- [Task to carry out]
Any picture must be dropped, but each line of the data should be duplicated exactly.

(Data to use)

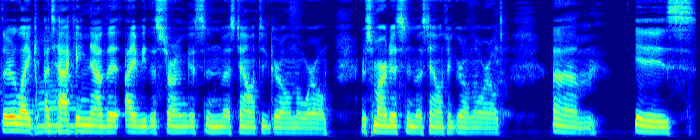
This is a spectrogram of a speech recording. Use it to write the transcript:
They're like Oh. attacking now that Ivy, the strongest and most talented girl in the world, or smartest and most talented girl in the world, um, is.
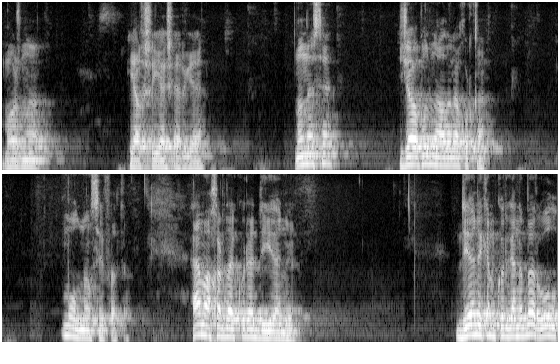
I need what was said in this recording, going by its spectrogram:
можно яхшы яшәргә но нәрсә җаваплылыкны алырга курка мулның сыйфаты һәм ахырда күрә дөяне дөяне кем күргәне бар ул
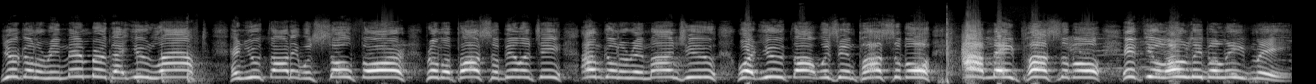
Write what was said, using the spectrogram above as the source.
you're going to remember that you laughed and you thought it was so far from a possibility. I'm going to remind you what you thought was impossible, I made possible if you'll only believe me.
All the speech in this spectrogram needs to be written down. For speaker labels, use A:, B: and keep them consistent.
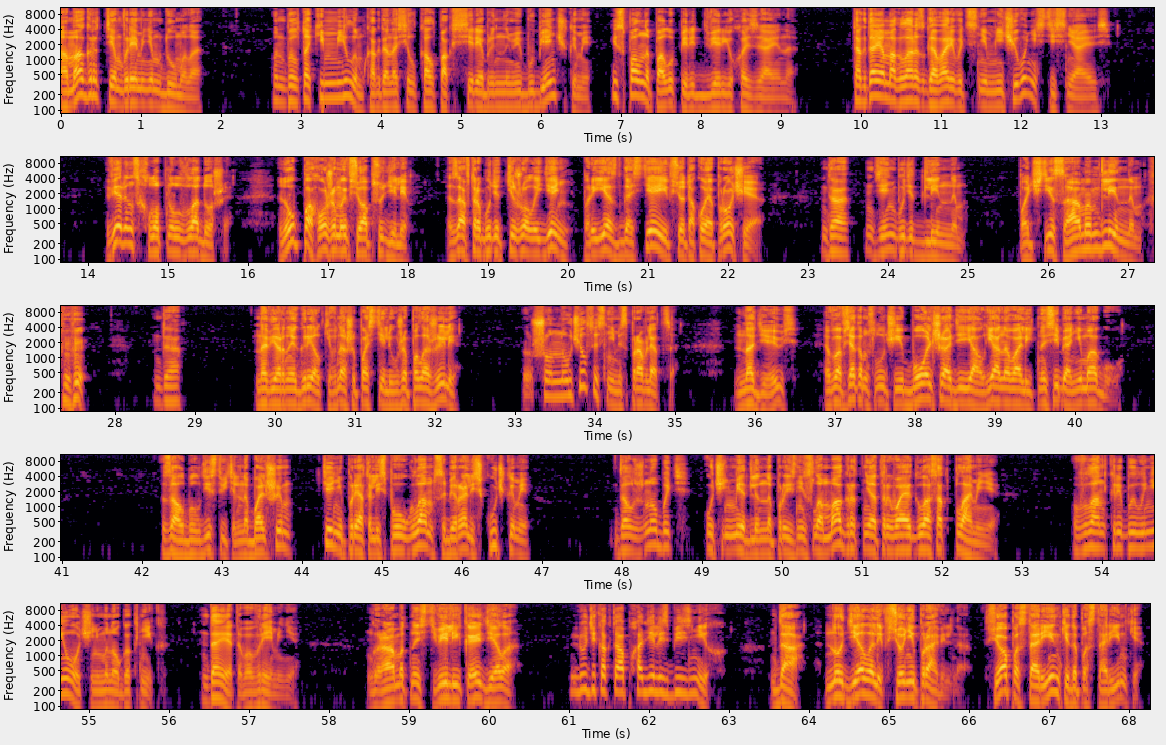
A: А Магрот тем временем думала. Он был таким милым, когда носил колпак с серебряными бубенчиками и спал на полу перед дверью хозяина. Тогда я могла разговаривать с ним, ничего не стесняясь. Веренс хлопнул в ладоши. «Ну, похоже, мы все обсудили. Завтра будет тяжелый день, приезд гостей и все такое прочее». «Да, день будет длинным». «Почти самым длинным». «Да». «Наверное, грелки в нашей постели уже положили?» «Шон научился с ними справляться?» «Надеюсь. Во всяком случае, больше одеял я навалить на себя не могу». Зал был действительно большим, Тени прятались по углам, собирались кучками. «Должно быть», — очень медленно произнесла Магрот, не отрывая глаз от пламени. В Ланкре было не очень много книг. До этого времени. «Грамотность — великое дело». Люди как-то обходились без них. «Да, но делали все неправильно. Все по старинке да по старинке».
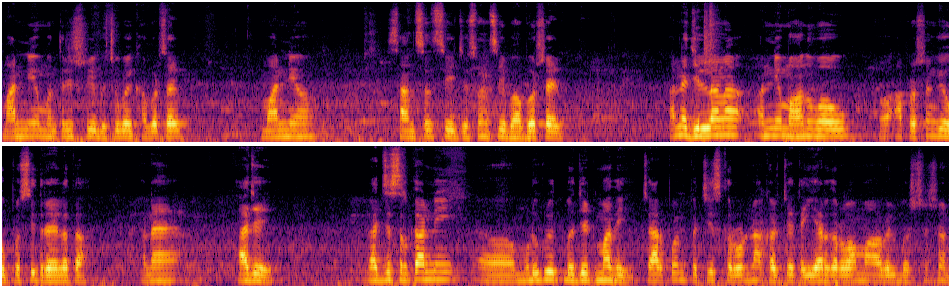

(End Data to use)

- [Response below]
This is a spectrogram of a speech recording. Use it to write the transcript:
They're like Oh. attacking now that Ivy, the strongest and most talented girl in the world, or smartest and most talented girl in the world, um, is.
I need what was said in this recording, going by its spectrogram:
можно яхшы яшәргә но нәрсә җаваплылыкны алырга курка мулның сыйфаты һәм ахырда күрә дөяне дөяне кем күргәне бар ул
Write what was said, using the spectrogram above as the source.
you're going to remember that you laughed and you thought it was so far from a possibility. I'm going to remind you what you thought was impossible, I made possible if you'll only believe me.
All the speech in this spectrogram needs to be written down. For speaker labels, use A:, B: and keep them consistent.
A: А Магрот тем временем думала. Он был таким милым, когда носил колпак с серебряными бубенчиками и спал на полу перед дверью хозяина. Тогда я могла разговаривать с ним, ничего не стесняясь. Веренс хлопнул в ладоши. «Ну, похоже, мы все обсудили. Завтра будет тяжелый день, приезд гостей и все такое прочее». «Да, день будет длинным». «Почти самым длинным». «Да». «Наверное, грелки в нашей постели уже положили?» «Шон научился с ними справляться?» «Надеюсь. Во всяком случае, больше одеял я навалить на себя не могу». Зал был действительно большим, Тени прятались по углам, собирались кучками. «Должно быть», — очень медленно произнесла Магрот, не отрывая глаз от пламени. В Ланкре было не очень много книг. До этого времени. «Грамотность — великое дело». Люди как-то обходились без них. «Да, но делали все неправильно. Все по старинке да по старинке».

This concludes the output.